§ Instructions for the task
Retype all of the data word for word, without pictures.

-- Material for this exercise follows --

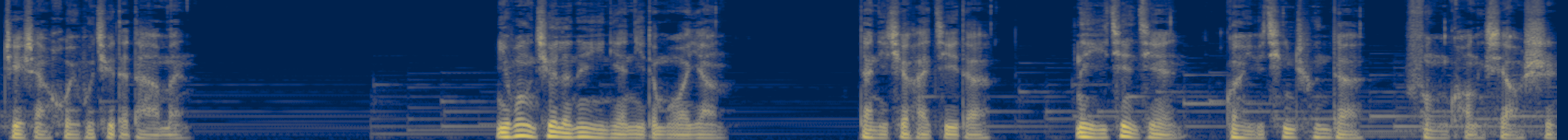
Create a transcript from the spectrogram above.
这扇回不去的大门，你忘却了那一年你的模样，但你却还记得那一件件关于青春的疯狂小事。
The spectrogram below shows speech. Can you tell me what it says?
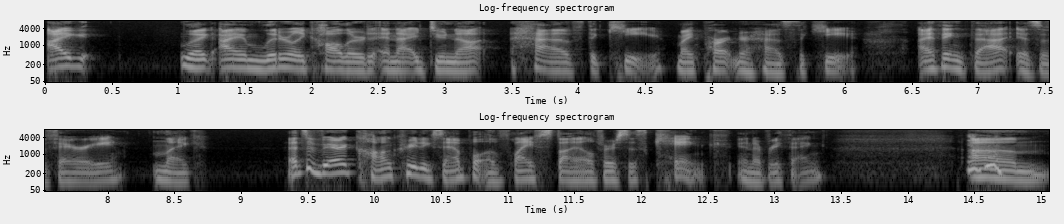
i like i am literally collared and i do not have the key my partner has the key i think that is a very like that's a very concrete example of lifestyle versus kink and everything um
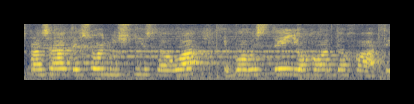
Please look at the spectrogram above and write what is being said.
сказати сонячні слова і повести його до хати.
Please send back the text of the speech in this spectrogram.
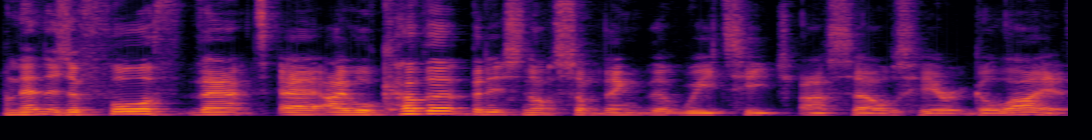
And then there's a fourth that uh, I will cover, but it's not something that we teach ourselves here at Glide.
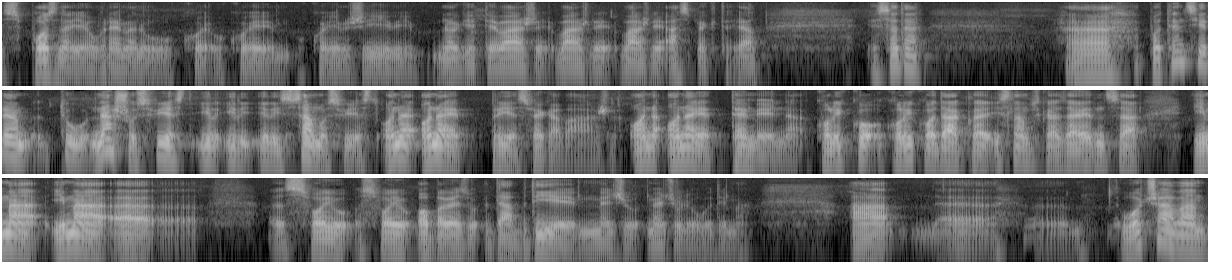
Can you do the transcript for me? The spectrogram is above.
spoznaje u vremenu u, koj, u, kojem, u kojem živi, mnoge te važne, važne, važne aspekte. Jel? E sada, uh, potenciram tu našu svijest ili, ili, ili samosvijest. Ona, ona je prije svega važna. Ona, ona je temeljna. Koliko, koliko dakle, islamska zajednica ima, ima uh, svoju, svoju obavezu da bdije među, među ljudima. A uh, uočavam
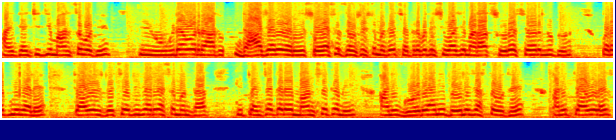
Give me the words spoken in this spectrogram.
आणि त्यांची जी माणसं होती ती उघड्यावर राहत दहा जानेवारी सोळाशे चौसष्टमध्ये छत्रपती शिवाजी महाराज सुरत शहर लुटून परत निघाले. त्यावेळेस डच अधिकारी असं म्हणतात की त्यांच्याकडे माणसं कमी आणि घोडे आणि बैल जास्त होते आणि त्यावेळेस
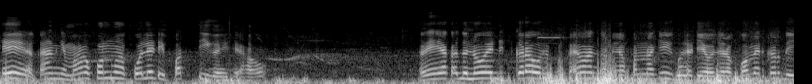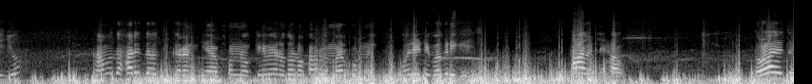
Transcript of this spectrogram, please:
હે, કારણ કે મારા ફોનમાં ક્વોલિટી પતતી ગઈ છે હાવ. હવે એકાદ નવો એડિટ કરાવો છે, કાંઈ વાંધો નહીં, આ ફોનમાં કેવી ક્વોલિટી આવે, જરા કોમેન્ટ કરી દેજો. આમાં તો જ આવતી કારણ કે આ ફોનનો કેમેરો થોડો સારો મારા ફોનની ક્વોલિટી બગડી ગઈ છે. હાવ એટલે હાવ. ધોળાય તો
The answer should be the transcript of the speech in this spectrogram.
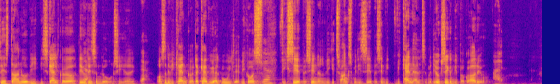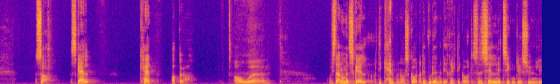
det, der er noget, vi, vi skal gøre. Det er jo Ja. det, som loven siger. Ikke? Ja. Og så det, vi kan gøre, der kan vi jo alt muligt. Vi kan også Ja. ja. fixere patienterne, vi kan tvangsmedicere patienter. Vi, vi kan alt, men det er jo ikke sikkert, at vi bør gøre det jo. Nej. Så skal, kan og bør. Og, øh, og hvis der er noget, man skal, og det kan man også godt, og det vurderer man det rigtig godt, så er det sjældent, at etikken bliver synlig.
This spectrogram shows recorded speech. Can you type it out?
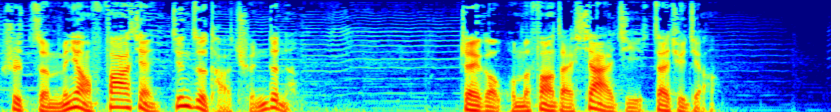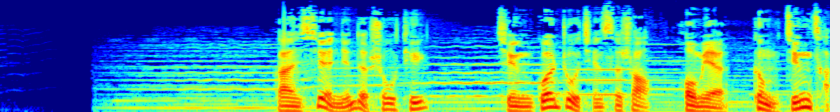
是怎么样发现金字塔群的呢？这个我们放在下一集再去讲。感谢您的收听，请关注秦四少，后面更精彩。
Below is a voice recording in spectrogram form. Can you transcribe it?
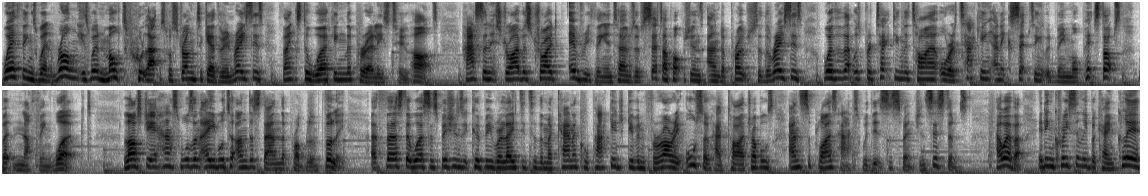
Where things went wrong is when multiple laps were strung together in races thanks to working the Pirellis too hard. Haas and its drivers tried everything in terms of setup options and approach to the races, whether that was protecting the tyre or attacking and accepting it would mean more pit stops, but nothing worked. Last year Haas wasn't able to understand the problem fully. At first there were suspicions it could be related to the mechanical package given Ferrari also had tyre troubles and supplies Haas with its suspension systems. However, it increasingly became clear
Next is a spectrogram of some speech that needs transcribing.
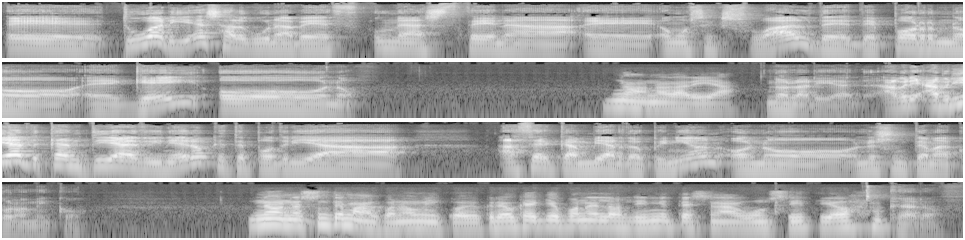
eh, ¿tú harías alguna vez una escena eh, homosexual de, de porno gay o no? No, no lo haría. No lo haría. ¿Habría, habría cantidad de dinero que te podría hacer cambiar de opinión o no, no es un tema económico? No, no es un tema económico. Yo creo que hay que poner los límites en algún sitio. Claro,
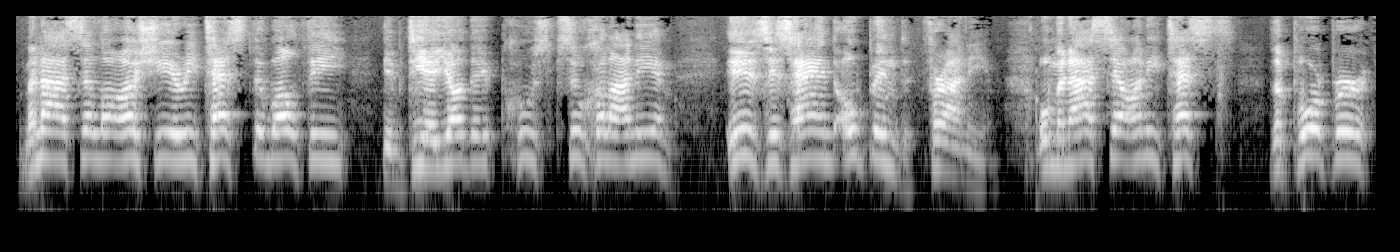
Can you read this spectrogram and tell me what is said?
He tests the wealthy. Is his hand opened for aniyim? Umanase ani tests the pauper.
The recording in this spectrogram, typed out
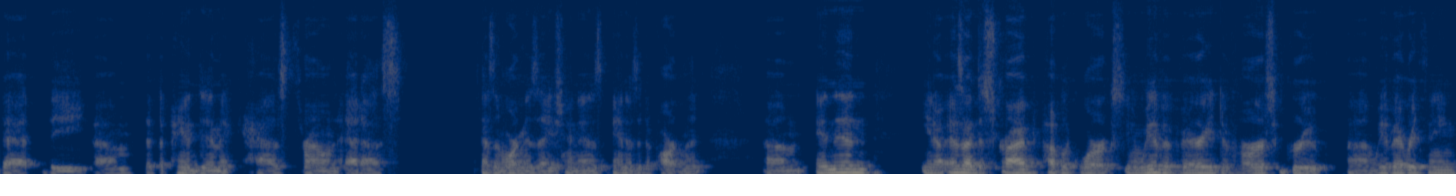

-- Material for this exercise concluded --

§ Solution
Create a transcript from the spectrogram above.
这扇回不去的大门，你忘却了那一年你的模样，但你却还记得那一件件关于青春的疯狂小事。
The spectrogram below shows speech. Can you tell me what it says?
i like i am literally collared and i do not have the key my partner has the key i think that is a very like that's a very concrete example of lifestyle versus kink and everything um
Please look at the spectrogram above and write what is being said.
сказати сонячні слова і повести його до хати.
Please send back the text of the speech in this spectrogram.
And then there's a fourth that uh, I will cover, but it's not something that we teach ourselves here at Glide.
Can you do the transcript for me? The spectrogram is above.
spoznaje u vremenu u, koj, u, kojem, u kojem živi, mnoge te važne, važne, važne aspekte. Jel? E sada, uh, potenciram tu našu svijest ili, ili, ili samosvijest. Ona, ona je prije svega važna. Ona, ona je temeljna. Koliko, koliko dakle, islamska zajednica ima, ima uh, svoju, svoju obavezu da bdije među, među ljudima. A uh, uočavam
Give me the words spoken in this spectrogram.
आणि त्यांची जी माणसं होती ती उघड्यावर राहत दहा जानेवारी सोळाशे चौसष्टमध्ये छत्रपती शिवाजी महाराज सुरत शहर लुटून परत निघाले. त्यावेळेस डच अधिकारी असं म्हणतात की त्यांच्याकडे माणसं कमी आणि घोडे आणि बैल जास्त होते आणि त्यावेळेस
Transcript of this spectrogram, please:
હે, કારણ કે મારા ફોનમાં ક્વોલિટી પતતી ગઈ છે હાવ. હવે એકાદ નવો એડિટ કરાવો છે, કાંઈ વાંધો નહીં, આ ફોનમાં કેવી ક્વોલિટી આવે, જરા કોમેન્ટ કરી દેજો. આમાં તો જ આવતી કારણ કે આ ફોનનો કેમેરો થોડો સારો મારા ફોનની ક્વોલિટી બગડી ગઈ છે. હાવ એટલે હાવ. ધોળાય તો
The answer should be the transcript of the speech in this spectrogram.
det, der er noget, vi, vi skal gøre. Det er jo Ja. det, som loven siger. Ikke? Ja. Og så det, vi kan gøre, der kan vi jo alt muligt. Vi kan også Ja. ja. fixere patienterne, vi kan tvangsmedicere patienter. Vi, vi kan alt, men det er jo ikke sikkert, at vi bør gøre det jo. Nej. Så skal, kan og bør. Og, øh, og hvis der er noget, man skal, og det kan man også godt, og det vurderer man det rigtig godt, så er det sjældent, at etikken bliver synlig.
This spectrogram shows recorded speech. Can you type it out?
是怎么样发现金字塔群的呢？这个我们放在下一集再去讲。感谢您的收听，请关注秦四少，后面更精彩。
Below is a voice recording in spectrogram form. Can you transcribe it?
Where things went wrong is when multiple laps were strung together in races thanks to working the Pirellis too hard. Haas and its drivers tried everything in terms of setup options and approach to the races, whether that was protecting the tyre or attacking and accepting it would mean more pit stops, but nothing worked. Last year Haas wasn't able to understand the problem fully. At first there were suspicions it could be related to the mechanical package given Ferrari also had tyre troubles and supplies Haas with its suspension systems. However, it increasingly became clear
Next is a spectrogram of some speech that needs transcribing.
eh, ¿tú harías alguna vez una escena eh, homosexual de, de porno gay o no? No, no lo haría. No lo haría. ¿Habría, habría cantidad de dinero que te podría hacer cambiar de opinión o no, no es un tema económico? No, no es un tema económico. Yo creo que hay que poner los límites en algún sitio. Claro,
Can you read this spectrogram and tell me what is said?
He tests the wealthy. Is his hand opened for aniyim? Umanase ani tests the pauper.
The recording in this spectrogram, typed out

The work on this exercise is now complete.